My child will be celebrated, he will know he and his life are worthy of rejoicing. He will get to, for one moment in time, of hopefully many more moments to come, be honored for his accomplishments in grand style. He knows no suffering, neither much do I, but I know my deep dark chocolate great great Grandmother who bore a child that could have easily passed as White, saw plenty. In her honor, we will celebrate as big and loud as we can. Be mad… no one cares.

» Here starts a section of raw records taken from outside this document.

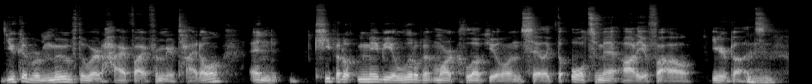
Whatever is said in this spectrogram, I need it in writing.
You could remove the word hi fi from your title and keep it maybe a little bit more colloquial and say, like, the ultimate audiophile earbuds. Mm-hmm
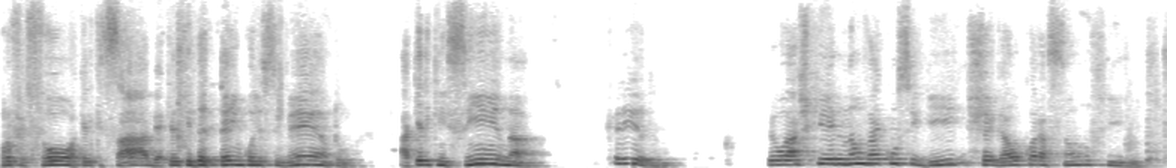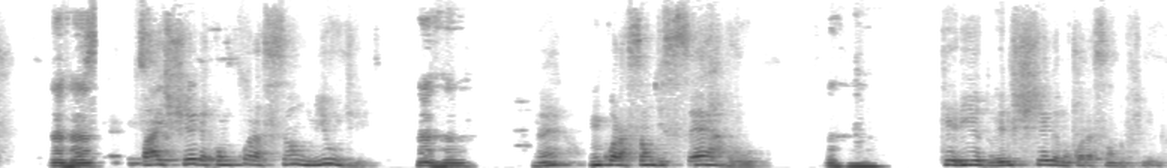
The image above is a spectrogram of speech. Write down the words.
professor, aquele que sabe, aquele que detém conhecimento, aquele que ensina. Querido, eu acho que ele não vai conseguir chegar ao coração do filho. Uhum. O pai chega com um coração humilde, uhum. né? um coração de servo, uhum. querido, ele chega no coração do filho.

High school graduation is still an accomplishment. Everyone doesn’t go to college. Everyone doesn’t get a doctorate. The child who goes on to learn a trade, enters the military, or goes to work is still as worthy of being celebrated as the kid with a full scholarship to Harvard or Howard. Life is precious. It is to be celebrated. I will celebrate my way, you celebrate yours… but your opinions are your own. And when my kid is shining, say congrats and keep it moving. Do recall, I’m a savage about mine.
Besides, everything they say about minding your own business, does indeed get you closer to the money…